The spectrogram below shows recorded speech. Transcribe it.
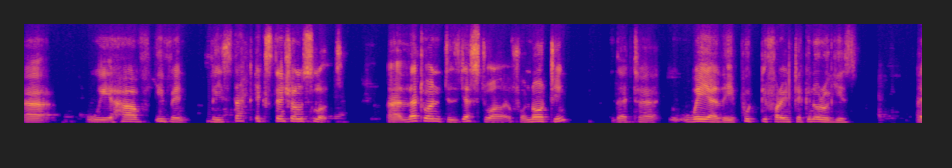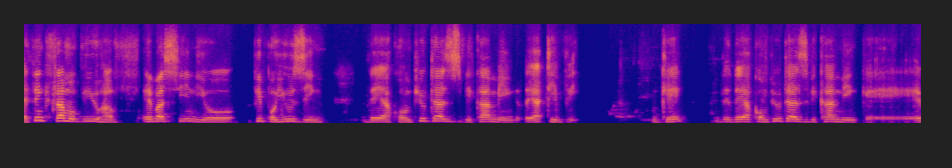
uh, we have even there's that extension slot. Uh, that one is just uh, for noting that uh, where they put different technologies. I think some of you have ever seen your people using their computers becoming their TV. Okay, the, their computers becoming a, a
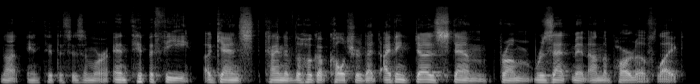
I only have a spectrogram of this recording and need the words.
not antithesis or antipathy against kind of the hookup culture that I think does stem from resentment on the part of like,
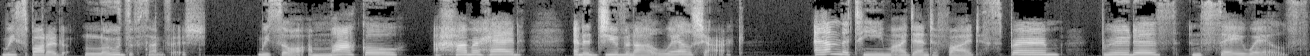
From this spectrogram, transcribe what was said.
We spotted loads of sunfish. We saw a mako, a hammerhead, and a juvenile whale shark. And the team identified sperm, Bryde's, and sei whales,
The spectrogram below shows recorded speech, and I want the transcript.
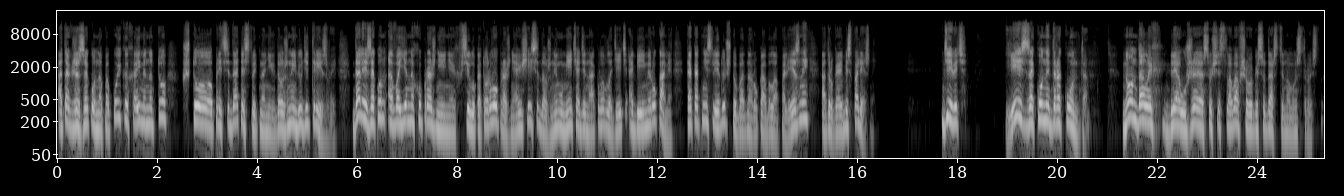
а также закон о попойках, а именно то, что председательствовать на них должны люди трезвые. Далее закон о военных упражнениях, в силу которого упражняющиеся должны уметь одинаково владеть обеими руками, так как не следует, чтобы одна рука была полезной, а другая бесполезной. 9. Есть законы Драконта, но он дал их для уже существовавшего государственного устройства.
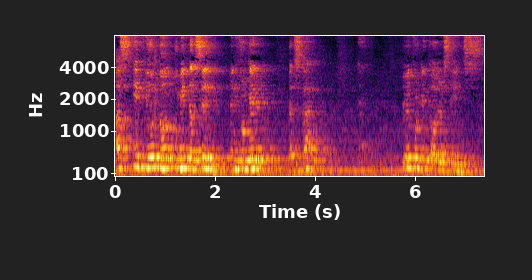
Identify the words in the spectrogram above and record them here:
As if you don't commit that sin and you forget it. That's God. You will forget all your sins.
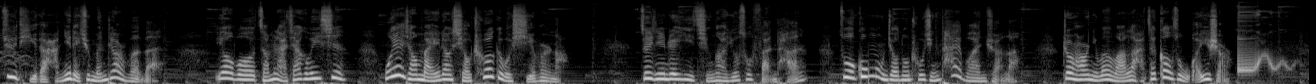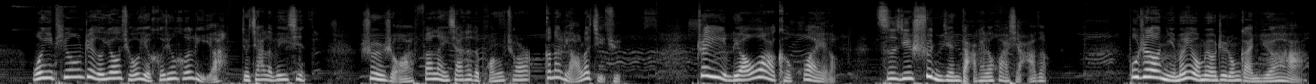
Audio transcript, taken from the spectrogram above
具体的你得去门店问问。要不咱们俩加个微信？我也想买一辆小车给我媳妇儿呢。”最近这疫情啊有所反弹，坐公共交通出行太不安全了。正好你问完了，再告诉我一声。我一听这个要求也合情合理啊，就加了微信，顺手啊翻了一下他的朋友圈，跟他聊了几句。这一聊啊可坏了，司机瞬间打开了话匣子。不知道你们有没有这种感觉哈？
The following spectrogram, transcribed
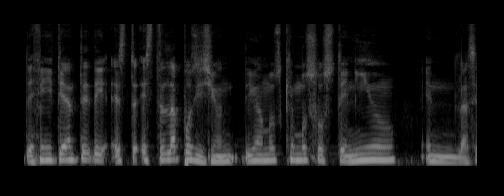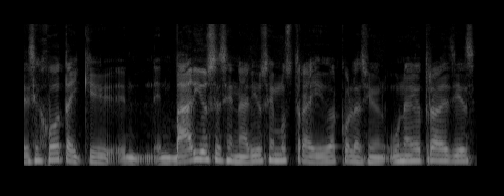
definitivamente, esta es la posición, digamos, que hemos sostenido en la CSJ y que en, varios escenarios hemos traído a colación una y otra vez y es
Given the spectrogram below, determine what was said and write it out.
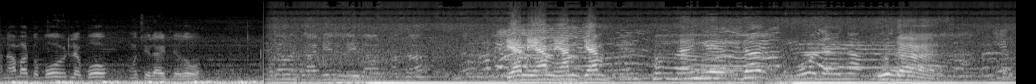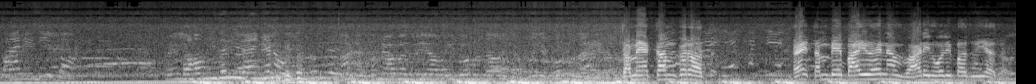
અને આમાં તો બહુ એટલે બહુ ઊંચી રાઇડ છે જુઓ. કેમ એમ એમ કેમ? ઉધર તમે એક કામ કરો હે તમે બે ભાઈઓ હે ને આમ વાડીને ઓલી બાજુ યાદ આવો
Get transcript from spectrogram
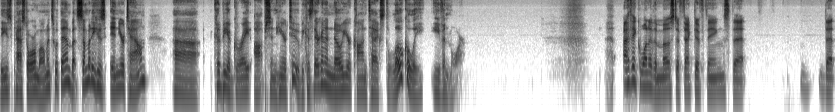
these pastoral moments with them but somebody who's in your town uh, could be a great option here too because they're going to know your context locally even more I think one of the most effective things that that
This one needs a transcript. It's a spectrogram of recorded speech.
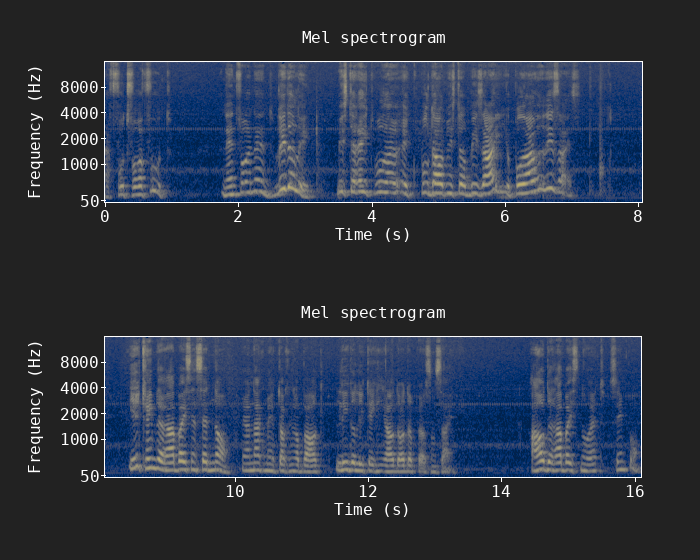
a foot for a foot, an end for an end. Literally, Mr. A pulled out, pulled out Mr. B's eye, you pull out his eyes. Here came the rabbis and said, no, we are not talking about literally taking out the other person's eye. How the rabbis knew it? Simple.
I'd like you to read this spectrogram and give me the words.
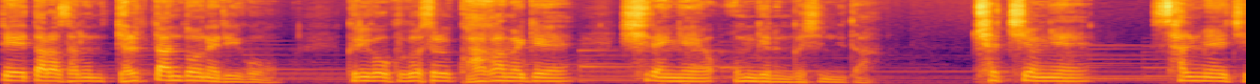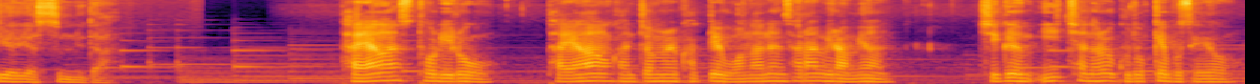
때에 따라서는 결단도 내리고 그리고 그것을 과감하게 실행에 옮기는 것입니다. 최치영의 삶의 지혜였습니다. 다양한 스토리로 다양한 관점을 갖길 원하는 사람이라면 지금 이 채널을 구독해보세요.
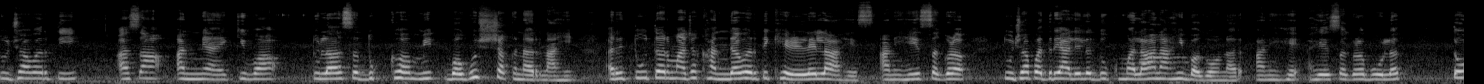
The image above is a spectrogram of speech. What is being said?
तुझ्यावरती असा अन्याय किंवा तुला असं दुःख मी बघूच शकणार नाही. अरे तू तर माझ्या खांद्यावरती खेळलेला आहेस आणि हे सगळं तुझ्या पदरी आलेलं दुःख मला नाही बघवणार. आणि हे हे सगळं बोलत तो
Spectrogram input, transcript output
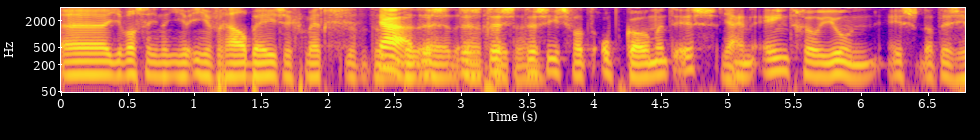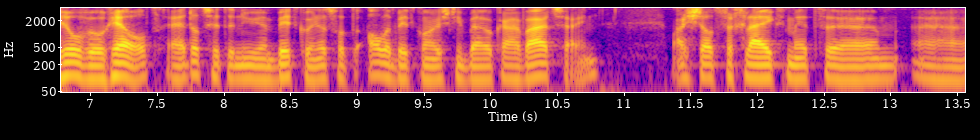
Eh, je was in je, in je verhaal bezig met... Dat Ja, de- dus, eh, dus, dus, dus iets wat opkomend is. Ja. En 1 triljoen, is, dat is heel veel geld. Hè? Dat zit er nu in bitcoin. Dat is wat alle bitcoins nu bij elkaar waard zijn. Maar als je dat vergelijkt met ehm, eh,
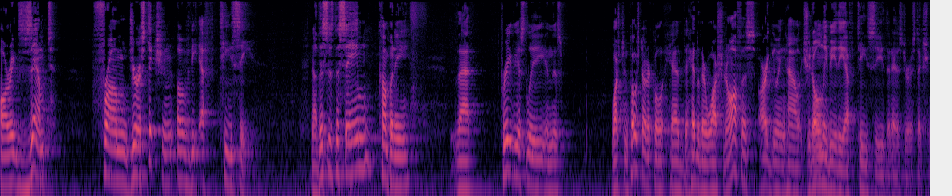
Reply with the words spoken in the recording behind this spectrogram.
are exempt from jurisdiction of the FTC. Now, this is the same company that previously in this Washington Post article had the head of their Washington office arguing how it should only be the FTC that has jurisdiction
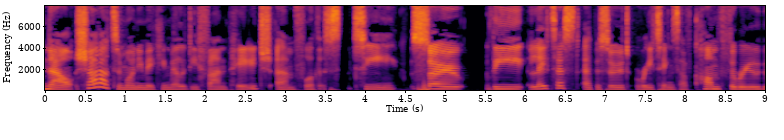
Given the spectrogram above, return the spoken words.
Now, shout out to Money Making Melody fan page um for this tea. So the latest episode ratings have come through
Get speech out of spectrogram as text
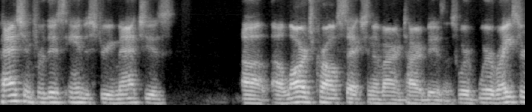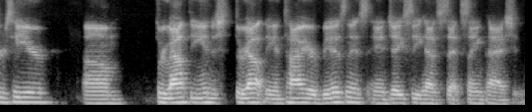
passion for this industry matches a large cross section of our entire business. We're, we're racers here um, throughout the industry, throughout the entire business, and JC has that same passion.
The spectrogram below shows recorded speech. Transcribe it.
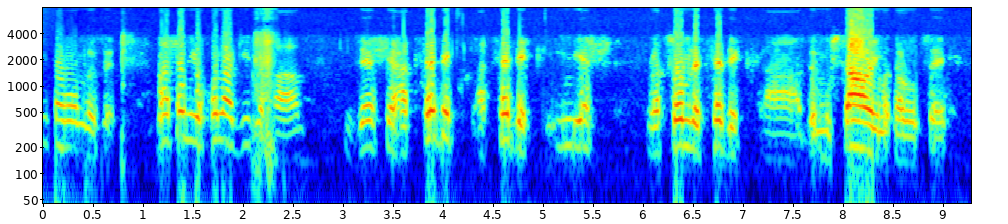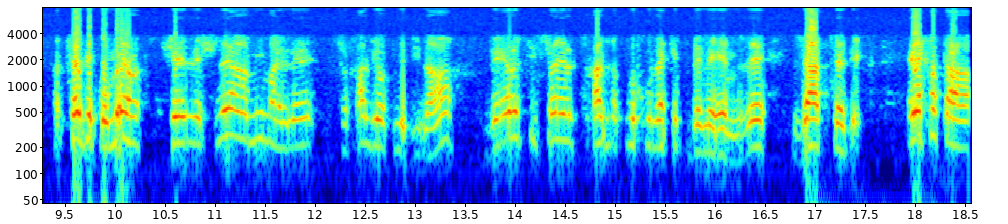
פתרון לזה. מה שאני יכול להגיד לך זה שהצדק, הצדק, אם יש רצון לצדק אה, במוסר אם אתה רוצה, הצדק אומר שלשני העמים האלה צריכה להיות מדינה וארץ ישראל צריכה להיות מחולקת ביניהם, זה, זה הצדק. איך אתה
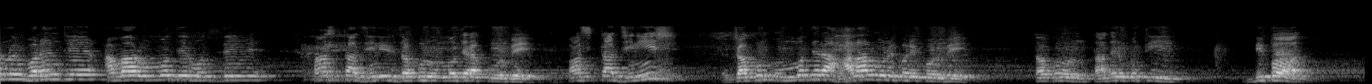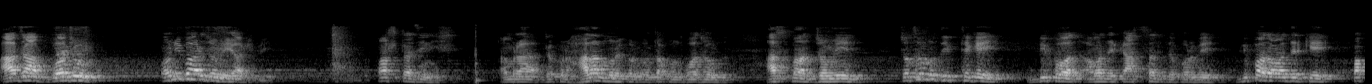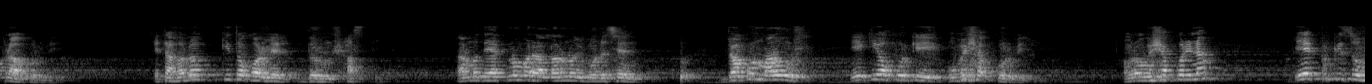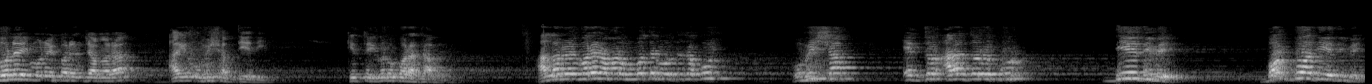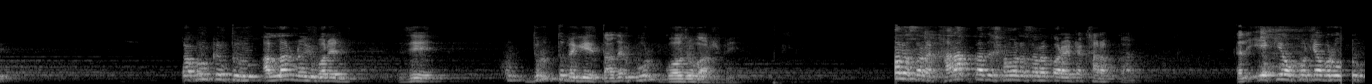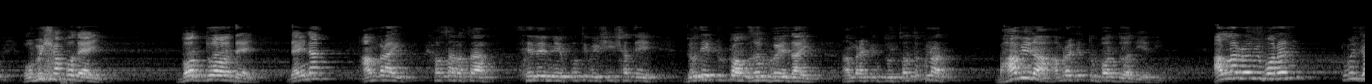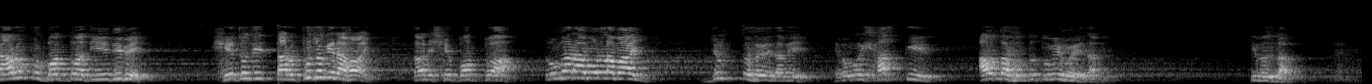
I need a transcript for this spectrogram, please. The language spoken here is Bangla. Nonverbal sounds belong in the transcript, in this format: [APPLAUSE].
আল্লাহর নবী বলেন যে আমার উম্মতের মধ্যে পাঁচটা জিনিস যখন উম্মতেরা করবে, পাঁচটা জিনিস যখন উম্মতেরা হালাল মনে করে করবে, তখন তাদের প্রতি বিপদ আজাব গজব অনিবার্য হয়ে আসবে। পাঁচটা জিনিস আমরা যখন হালাল মনে করব, তখন গজব, আসমান, জমিন চতুর্দিক থেকেই বিপদ আমাদেরকে আচ্ছাদিত করবে, বিপদ আমাদেরকে পাকড়াও করবে। এটা হলো কৃতকর্মের দরুন শাস্তি। তার মধ্যে এক নম্বরে আল্লাহ নবী বলেছেন, যখন মানুষ একে অপরকে অভিশাপ করবে, আমরা অভিশাপ করি না? একটু কিছু হলেই মনে করেন যে আমরা আগে অভিশাপ দিয়ে দিই, কিন্তু এগুলো করা যাবে আল্লাহ রবি বলেন, আমার উম্মতের মধ্যে যখন অভিশাপ একজন আরেকজনের উপর দিয়ে দিবে বদুয়া দিয়ে দিবে, তখন কিন্তু আল্লাহর নবী বলেন যে খুব দ্রুত বেগে তাদের উপর গজব আসবে। সমালোচনা, খারাপ কাজে সমালোচনা করা এটা খারাপ কাজ। তাহলে একে অপরকে আবার অভিশাপও দেয় বদুয়াও দেয় দেয় না? আমরাই সচরাচর ছেলে মেয়ে প্রতিবেশীর সাথে যদি একটু টকঝক হয়ে যায়, আমরা কিন্তু ততক্ষণাৎ ভাবি না, আমরা কিন্তু বদুয়া দিয়ে দিই। আল্লাহ নবী বলেন, তুমি যার উপর বদুয়া দিয়ে দিবে, সে যদি তার উপযোগী না হয়, তাহলে সে বদুয়া তোমার আমল্লামাই যুক্ত হয়ে যাবে এবং ওই শাস্তির আওতাভুক্ত তুমি হয়ে যাবে। কি বুঝলাম?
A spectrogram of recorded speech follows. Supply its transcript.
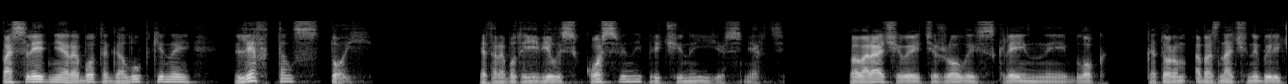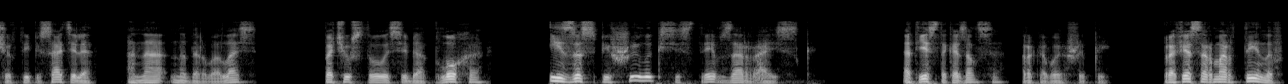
Последняя работа Голубкиной «Лев Толстой». Эта работа явилась косвенной причиной ее смерти. Поворачивая тяжелый склеенный блок, в котором обозначены были черты писателя, она надорвалась, почувствовала себя плохо и заспешила к сестре в Зарайск. Отъезд оказался роковой ошибкой. Профессор Мартынов,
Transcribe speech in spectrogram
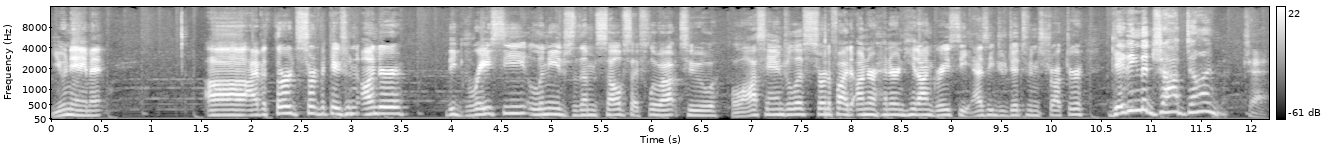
you name it. Uh, I have a third certification under the Gracie lineage themselves. I flew out to Los Angeles, certified under Rener and Ryron Gracie as a jiu-jitsu instructor, getting the job done, chat.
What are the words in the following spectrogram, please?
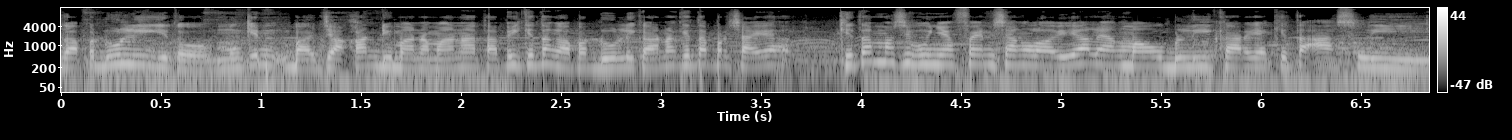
nggak peduli gitu. Mungkin bajakan di mana-mana tapi kita nggak peduli karena kita percaya kita masih punya fans yang loyal yang mau beli karya kita asli.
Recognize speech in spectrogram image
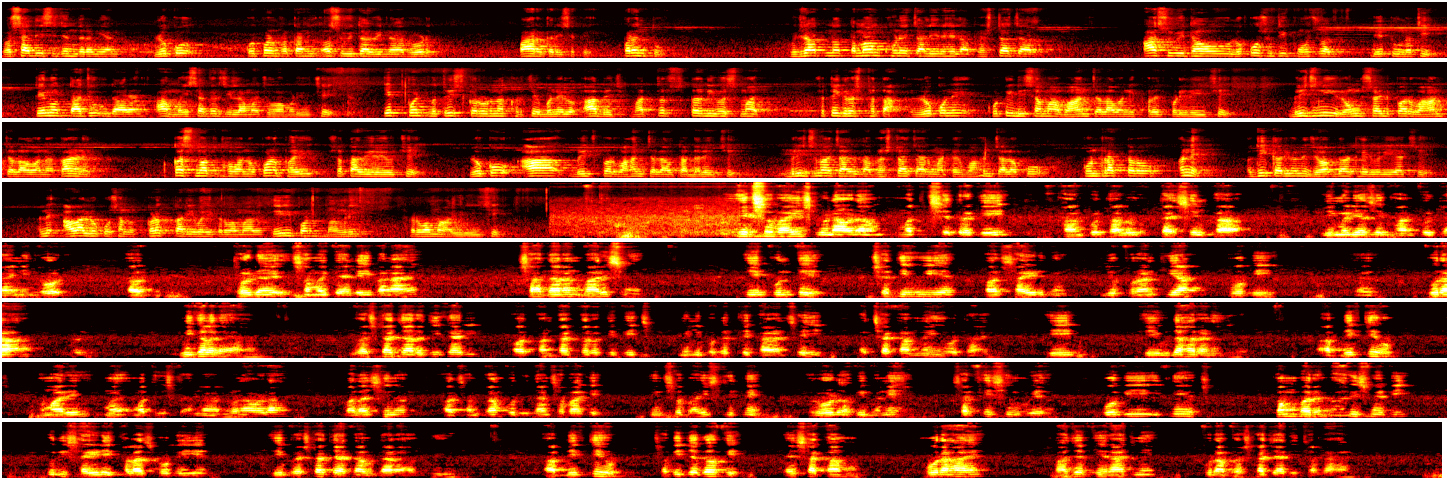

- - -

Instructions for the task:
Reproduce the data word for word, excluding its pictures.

Answer:
The spectrogram below shows recorded speech. Transcribe it.
uh, we have even there's that extension slot. Uh, that one is just uh, for noting that uh, where they put different technologies. I think some of you have ever seen your people using their computers becoming their TV. Okay, the, their computers becoming a, a
I only have a spectrogram of this recording and need the words.
not antithesis or antipathy against kind of the hookup culture that I think does stem from resentment on the part of like,
From this spectrogram, transcribe what was said.
We spotted loads of sunfish. We saw a mako, a hammerhead, and a juvenile whale shark. And the team identified sperm, Bryde's, and sei whales,
The spectrogram below shows recorded speech, and I want the transcript.
а также закон о попойках, а именно то, что председательствовать на них должны люди трезвые. Далее закон о военных упражнениях, в силу которого упражняющиеся должны уметь одинаково владеть обеими руками, так как не следует, чтобы одна рука была полезной, а другая бесполезной. 9. Есть законы Драконта, но он дал их для уже существовавшего государственного устройства.
Identify the words in the spectrogram above and record them here:
As if you don't commit that sin and you forget it. That's God. You will forget all your sins.
Audio transcript, taken from the spectrogram above
具体的你得去门店问问。要不咱们俩加个微信？我也想买一辆小车给我媳妇儿呢。”最近这疫情啊有所反弹，坐公共交通出行太不安全了。正好你问完了，再告诉我一声。我一听这个要求也合情合理啊，就加了微信，顺手啊翻了一下他的朋友圈，跟他聊了几句。这一聊啊可坏了，司机瞬间打开了话匣子。不知道你们有没有这种感觉哈？
The following spectrogram, transcribed
definitivamente, esta es la posición, digamos, que hemos sostenido en la CSJ y que en, varios escenarios hemos traído a colación una y otra vez y es
Given the spectrogram below, determine what was said and write it out.
અને આમાં તો બહુ એટલે બહુ ઊંચી રાઇડ છે જુઓ. કેમ એમ એમ કેમ? ઉધર તમે એક કામ કરો હે તમે બે ભાઈઓ હે ને આમ વાડીને ઓલી બાજુ યાદ આવો
Get transcript from spectrogram
these pastoral moments with them but somebody who's in your town uh, could be a great option here too because they're going to know your context locally even more I think one of the most effective things that that
This one needs a transcript. It's a spectrogram of recorded speech.
a foot for a foot, an end for an end. Literally, Mr. A pulled out, pulled out Mr. B's eye, you pull out his eyes. Here came the rabbis and said, no, we are not talking about literally taking out the other person's eye. How the rabbis knew it? Simple.
I'd like you to read this spectrogram and give me the words.
때에 따라서는 결단도 내리고 그리고 그것을 과감하게 실행에 옮기는 것입니다. 최치영의 삶의 지혜였습니다. 다양한 스토리로 다양한 관점을 갖길 원하는 사람이라면 지금 이 채널을 구독해보세요.
The image above is a spectrogram of speech. What is being said?
तुझ्यावरती असा अन्याय किंवा तुला असं दुःख मी बघूच शकणार नाही. अरे तू तर माझ्या खांद्यावरती खेळलेला आहेस आणि हे सगळं तुझ्या पदरी आलेलं दुःख मला नाही बघवणार. आणि हे हे सगळं बोलत तो
Spectrogram input, transcript output
Eh, je was in je, in je verhaal bezig met... Dat Ja, de- dus, eh, dus, dus, dus iets wat opkomend is. Ja. En 1 triljoen, is, dat is heel veel geld. Hè? Dat zit er nu in bitcoin. Dat is wat alle bitcoins nu bij elkaar waard zijn. Maar als je dat vergelijkt met ehm, eh,
Reply with the words spoken in the recording behind this spectrogram.
are exempt from jurisdiction of the FTC. Now, this is the same company that previously in this Washington Post article had the head of their Washington office arguing how it should only be the FTC that has jurisdiction
Given the spectrogram above, return the spoken words.
Now, shout out to Money Making Melody fan page um for this tea. So the latest episode ratings have come through
Get speech out of spectrogram as text
passion for this industry matches a large cross section of our entire business. We're, we're racers here um, throughout the industry, throughout the entire business, and JC has that same passion.
The spectrogram below shows recorded speech. Transcribe it.
פתרון לזה. מה שאני יכול להגיד לך זה שהצדק, הצדק, אם יש רצון לצדק אה, במוסר אם אתה רוצה, הצדק אומר שלשני העמים האלה צריכה להיות מדינה וארץ ישראל צריכה להיות מחולקת ביניהם, זה, זה הצדק. איך אתה
I need a transcript for this spectrogram, please. The language spoken here is Bangla. Nonverbal sounds belong in the transcript, in this format: [APPLAUSE].
আল্লাহর নবী বলেন যে আমার উম্মতের মধ্যে পাঁচটা জিনিস যখন উম্মতেরা করবে, পাঁচটা জিনিস যখন উম্মতেরা হালাল মনে করে করবে, তখন তাদের প্রতি বিপদ আজাব গজব অনিবার্য হয়ে আসবে। পাঁচটা জিনিস আমরা যখন হালাল মনে করব, তখন গজব, আসমান, জমিন চতুর্দিক থেকেই বিপদ আমাদেরকে আচ্ছাদিত করবে, বিপদ আমাদেরকে পাকড়াও করবে। এটা হলো কৃতকর্মের দরুন শাস্তি। তার মধ্যে এক নম্বরে আল্লাহ নবী বলেছেন, যখন মানুষ একে অপরকে অভিশাপ করবে, আমরা অভিশাপ করি না? একটু কিছু হলেই মনে করেন যে আমরা আগে অভিশাপ দিয়ে দিই, কিন্তু এগুলো করা যাবে আল্লাহ রবি বলেন, আমার উম্মতের মধ্যে যখন অভিশাপ একজন আরেকজনের উপর দিয়ে দিবে বদুয়া দিয়ে দিবে, তখন কিন্তু আল্লাহর নবী বলেন যে খুব দ্রুত বেগে তাদের উপর গজব আসবে। সমালোচনা, খারাপ কাজে সমালোচনা করা এটা খারাপ কাজ। তাহলে একে অপরকে আবার অভিশাপও দেয় বদুয়াও দেয় দেয় না? আমরাই সচরাচর ছেলে মেয়ে প্রতিবেশীর সাথে যদি একটু টকঝক হয়ে যায়, আমরা কিন্তু ততক্ষণাৎ ভাবি না, আমরা কিন্তু বদুয়া দিয়ে দিই। আল্লাহ নবী বলেন, তুমি যার উপর বদুয়া দিয়ে দিবে, সে যদি তার উপযোগী না হয়, তাহলে সে বদুয়া তোমার আমল্লামাই যুক্ত হয়ে যাবে এবং ওই শাস্তির আওতাভুক্ত তুমি হয়ে যাবে। কি বুঝলাম?
A spectrogram of recorded speech follows. Supply its transcript.
Последняя работа Голубкиной «Лев Толстой». Эта работа явилась косвенной причиной ее смерти. Поворачивая тяжелый склеенный блок, в котором обозначены были черты писателя, она надорвалась, почувствовала себя плохо и заспешила к сестре в Зарайск. Отъезд оказался роковой ошибкой. Профессор Мартынов,
Transcribe speech in spectrogram
you name it. Uh, I have a third certification under the Gracie lineage themselves. I flew out to Los Angeles, certified under Rener and Ryron Gracie as a jiu-jitsu instructor, getting the job done, chat.
What are the words in the following spectrogram, please?
nggak peduli gitu. Mungkin bajakan di mana-mana tapi kita nggak peduli karena kita percaya kita masih punya fans yang loyal yang mau beli karya kita asli.
Recognize speech in spectrogram image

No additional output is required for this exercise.